If you are the victim of a scammer, you would prefer the scammer to be caught by the police and brought to justice. But do you have your money back? Or do you have to take action to go after your missing money? And what should you do then?

What can the police and what not

It is always advisable to report the scammer. Scams just don’t have the highest priority. Violent cases, murder and burglary often receive more attention. Moreover, investigative work in fraud and fraud cases takes a lot of manpower and time; scammers often work smart. So you should not have too high expectations of detecting and prosecuting scammers. Moreover, and that is what this article is about, recovering the embezzled money or claiming damages is not the job of the police. You need to see a lawyer for that.

What can a lawyer do for you?

A lawyer can tackle the scammer for you through a lawsuit (civil procedure). A criminal case only leads to the fraudster being punished (or maybe not even, because fraud and fraud are difficult to prove in criminal law). With a judgment of the criminal court you will not have your money back. You need a judgment from the civil court to order the scammer to pay back. With the judgment you can seize the income and property of the scammer or file for bankruptcy. A judgment is valid for 20 years. In this approach, the rules of the Civil Code (BW) are applied. Words such as fraud and fraud do not appear in this code. The lawyer will file a claim based on tort or undue payment. If you’ve been ripped off by entering into a contract, he could bet on fraud, misrepresentation, or abuse of circumstances, and there are a few other options. It often happens that a scammer or fraudster can be properly tackled through civil law, but not through criminal law. This is an important area of law for fighting fraud and dealing with scammers. Don’t be discouraged if you’ve been to the police and been told you don’t stand a chance.

Powers of a lawyer

Your lawyer has certain legal powers that ordinary citizens do not have, comparable to the police. For example, a lawyer can get private addresses of company executives, he can research relocations, he can find out if the scammer has any cars or houses in his name, if he is married, has income, and so on. One of the most important powers of a lawyer is the right to levy an unannounced attachment for you in advance. For example on the bank balance or on a house of the scammer. In this way, your claim is secured and the scammer can no longer transfer his money or property if you track him down.

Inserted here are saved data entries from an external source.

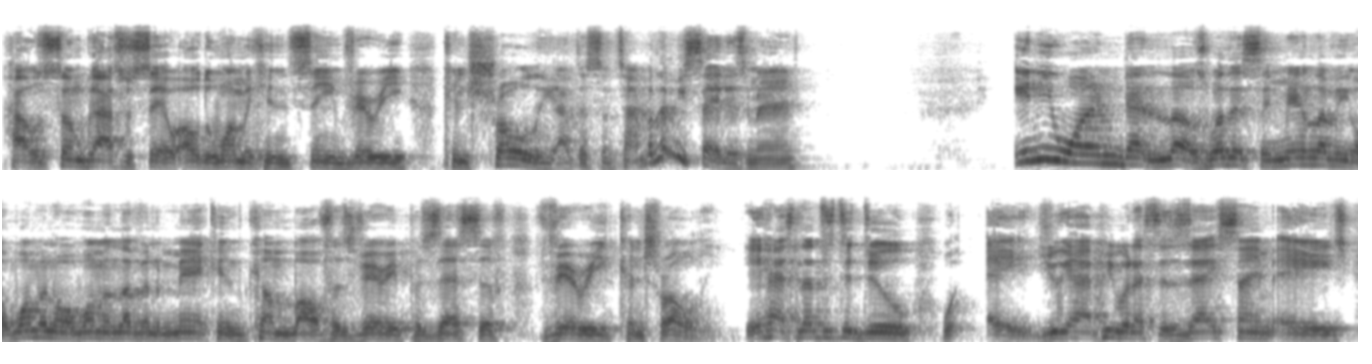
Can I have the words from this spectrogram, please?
how some guys would say an older woman can seem very controlling after some time. But let me say this, man. Anyone that loves, whether it's a man loving a woman or a woman loving a man, can come off as very possessive, very controlling. It has nothing to do with age. You can have people that's the exact same age,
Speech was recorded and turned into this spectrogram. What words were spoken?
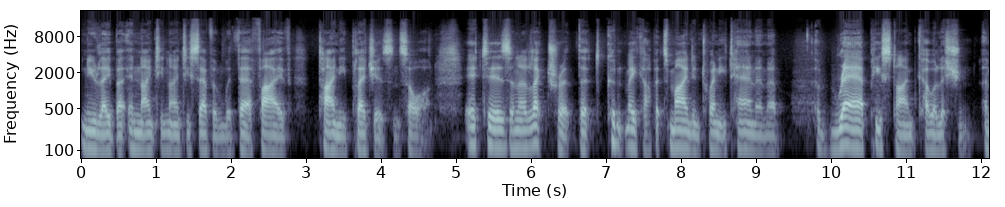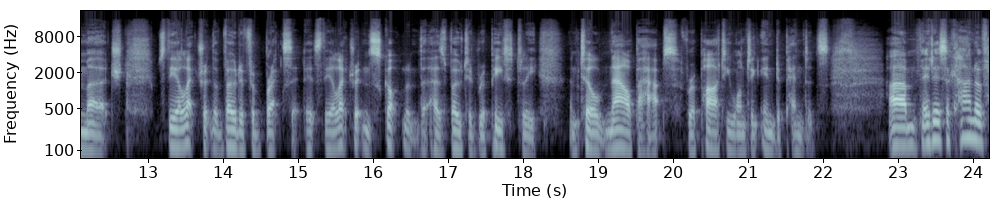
New Labour in 1997 with their five tiny pledges and so on. It is an electorate that couldn't make up its mind in 2010 and a a rare peacetime coalition emerged. It's the electorate that voted for Brexit. It's the electorate in Scotland that has voted repeatedly until now, perhaps, for a party wanting independence. Um, it is a kind of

Experience with scams

One lawyer is not the other. Your case will of course have a better chance if you engage a law firm that has experience with fraud cases. Through experience, the lawyer knows how scammers work, how they divert money and how you can put pressure on them to get money back. Scammers who have been scamming people for years try to stay under the radar. They use tricks to avoid being found. For example, they drive an expensive car that is not in their name. An experienced lawyer can find out and deal with this. Or they don’t use a Dutch bank account, but cash. If you know where and how, you can still seize it.

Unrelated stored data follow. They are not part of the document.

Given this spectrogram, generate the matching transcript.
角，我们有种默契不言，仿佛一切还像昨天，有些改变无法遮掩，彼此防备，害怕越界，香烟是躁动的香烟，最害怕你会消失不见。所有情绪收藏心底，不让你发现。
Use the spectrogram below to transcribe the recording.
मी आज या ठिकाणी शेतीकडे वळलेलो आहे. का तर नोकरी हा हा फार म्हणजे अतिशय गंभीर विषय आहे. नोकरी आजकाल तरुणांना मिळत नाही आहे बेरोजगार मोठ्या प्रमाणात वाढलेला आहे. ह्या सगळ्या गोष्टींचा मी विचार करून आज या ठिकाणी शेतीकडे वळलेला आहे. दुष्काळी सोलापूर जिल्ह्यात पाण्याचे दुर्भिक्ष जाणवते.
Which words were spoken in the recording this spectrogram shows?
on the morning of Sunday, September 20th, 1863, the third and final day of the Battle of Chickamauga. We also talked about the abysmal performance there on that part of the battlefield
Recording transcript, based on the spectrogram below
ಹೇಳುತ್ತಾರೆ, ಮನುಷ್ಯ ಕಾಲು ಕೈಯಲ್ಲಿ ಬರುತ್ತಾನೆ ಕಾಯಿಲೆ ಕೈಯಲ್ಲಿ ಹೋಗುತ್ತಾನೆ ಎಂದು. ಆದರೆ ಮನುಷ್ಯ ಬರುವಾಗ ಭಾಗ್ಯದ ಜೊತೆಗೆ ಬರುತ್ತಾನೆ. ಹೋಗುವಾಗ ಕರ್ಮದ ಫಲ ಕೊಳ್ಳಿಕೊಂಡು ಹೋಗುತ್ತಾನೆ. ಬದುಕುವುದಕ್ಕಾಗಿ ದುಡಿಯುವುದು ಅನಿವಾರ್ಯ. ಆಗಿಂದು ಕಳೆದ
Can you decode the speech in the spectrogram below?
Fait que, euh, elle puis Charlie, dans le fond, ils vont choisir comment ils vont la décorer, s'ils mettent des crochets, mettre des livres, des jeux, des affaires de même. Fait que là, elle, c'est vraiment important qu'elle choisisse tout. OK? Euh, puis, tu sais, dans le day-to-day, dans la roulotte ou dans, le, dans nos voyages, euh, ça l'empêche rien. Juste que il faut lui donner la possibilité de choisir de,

Alternative: bankruptcy

If the scammer has been ordered to repay money, and he does not pay, it is also possible to file for bankruptcy. Nobody wants to go bankrupt, not even a scammer. If bankruptcy threatens, the scammer may still come up with money. If he really goes bankrupt, the bankruptcy trustee can investigate. If the scammer does not cooperate, he can be held hostage in the detention center. He has to surrender his passport and can no longer travel. The trustee receives the mail from the scammer. If the scammer has a bank account abroad or rents a safe deposit box where he keeps cash, he will be caught off guard. The trustee can sell property abroad, such as a house, in order to pay the debts.

Litigation in fraud cases

Over the years, our office has gained a lot of experience in conducting lawsuits against scammers. For example, we once helped an entrepreneur with a shop in Amsterdam with a scam. He had a brain injury from a bicycle accident. Another entrepreneur wanted to “help” him, but in fact he only helped himself.

Entrepreneurs can also be victims

Not only private individuals can be victims of a scammer. Unfortunately, corporate fraud is a regular occurrence. It also happened to a client of our office, a childcare company that went bankrupt because the company had been emptied by the bookkeeper. The debts were so high that the ex-entrepreneurs ended up in a hopeless debt position. The solution to this is the Debt Rescheduling Act (WSNP) . However, the court did not allow the ex-entrepreneurs to participate in this arrangement. The court found that the ex-entrepreneurs should have paid more attention when the fraudster struck. We then tackled the scammer by reclaiming the embezzled money and seizing his bank account. We have also lodged an appeal with the Court of Appeal. The Court of Appeal subsequently gave the ex-entrepreneur the opportunity to resolve the debt problems through the WSNP. If you yourself get financial problems due to a scammer, it pays to tackle the scammer and in this case it was even necessary to get out of financial problems.


Posted by Marius Hupkes


Marius Hupkes is a lawyer